- Nearly six in 10 (59%) Super Bowl viewers find it important to keep up with the game on multiple devices, a 16% increase from last year's championship, a new study by mobile video ad network AdColony found. Viewers are expected to use their mobile devices during the game to text (47% of survey respondents), browse social media (43%), order food for delivery (25%) or play games (25%). A quarter of viewers will download sports-related apps before kickoff.
- Eighty-five percent of game viewers said they're interested in the ads that air during the big game, and 69% are likely to discuss those ads via their smartphone, per the survey. About half of audiences (51%) are estimated to search for an ad they saw during the game and watch it again, up 7% from 2021.
- Despite 54% of people not planning to attend an in-person watch party on Feb. 13, a growing portion of Super Bowl viewers are looking to connect online, pointing to opportunities for marketers to reach second-screening audiences as they multitask during the game.
While broadcast TV remains the top device for watching the game (68%) — 27% plan to stream on connected TV — more viewers are expected to turn to their mobile devices during gameplay, timeouts and ads this year compared with Super Bowls past. This uptick in second-screening during the championship game suggests ripe opportunities for marketers to connect with mobile-savvy viewers in ways that don't involve a pricey ad buy.
NBC is estimated to charge advertisers up to $6.5 million for 30 seconds of airtime. Some brands still consider the annual sporting event worth the record-high price tag, but others are taking different approaches with counterprogramming efforts that ride the night's buzz and tap into the increasing amount of time consumers spend on their smartphones.
Pepsi, for example, is expanding its Super Bowl Halftime Show sponsorship into a bigger campaign that includes a dedicated mobile app featuring behind-the-scenes footage from a cinematic trailer for the event, prop giveaways and the chance to win gear like footballs signed by Dr. Dre. The move extends Pepsi's Super Bowl effort beyond the big screen in a multichannel approach that recognizes many viewers may be on their phones during the game.

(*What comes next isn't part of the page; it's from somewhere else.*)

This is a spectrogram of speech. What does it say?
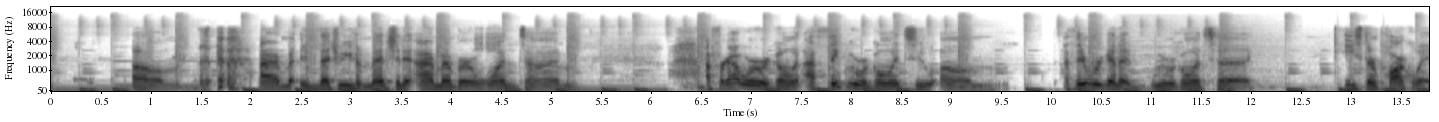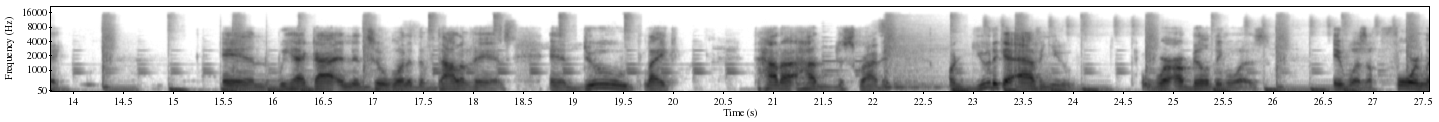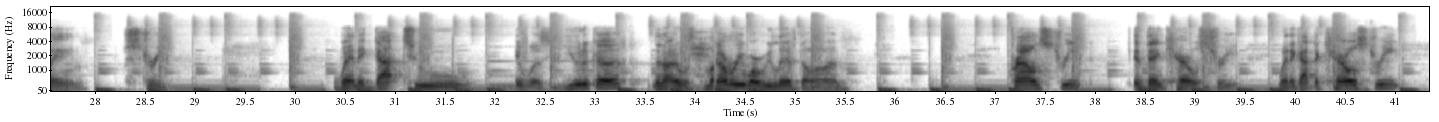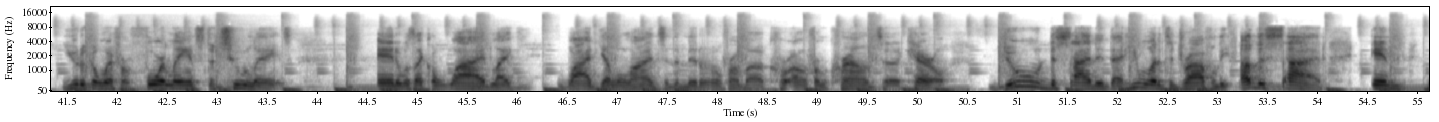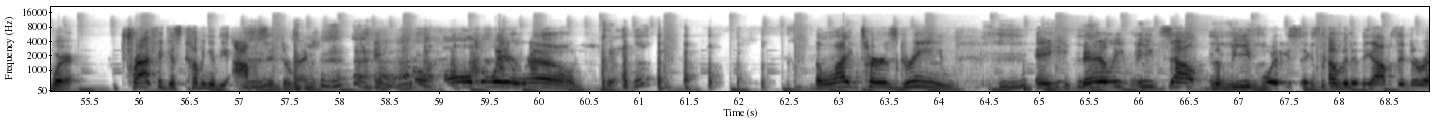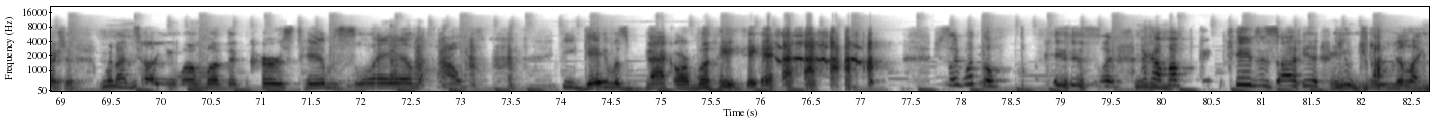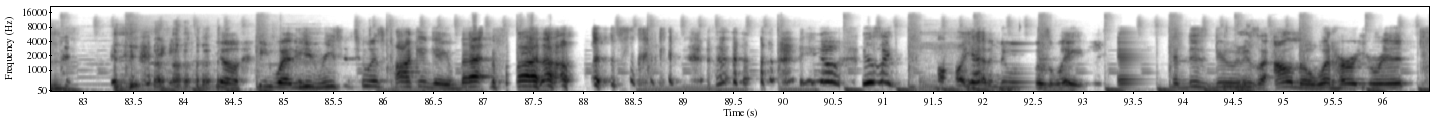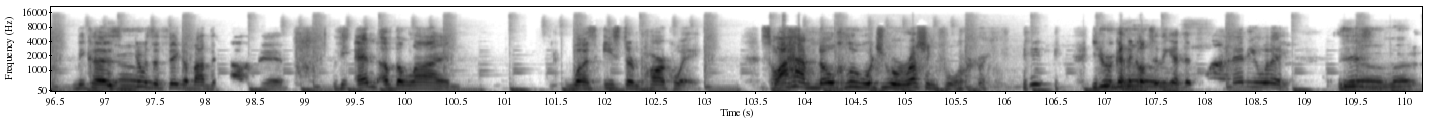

AdColony found that 53% of Super Bowl viewers this year will look to CTV to provide stats or additional content from the game, while 36% will do so on a mobile device. Marketers can use these insights to plan their gameday strategies for reaching second-screeners on Super Bowl Sunday as they text, browse social media, order food or play mobile games.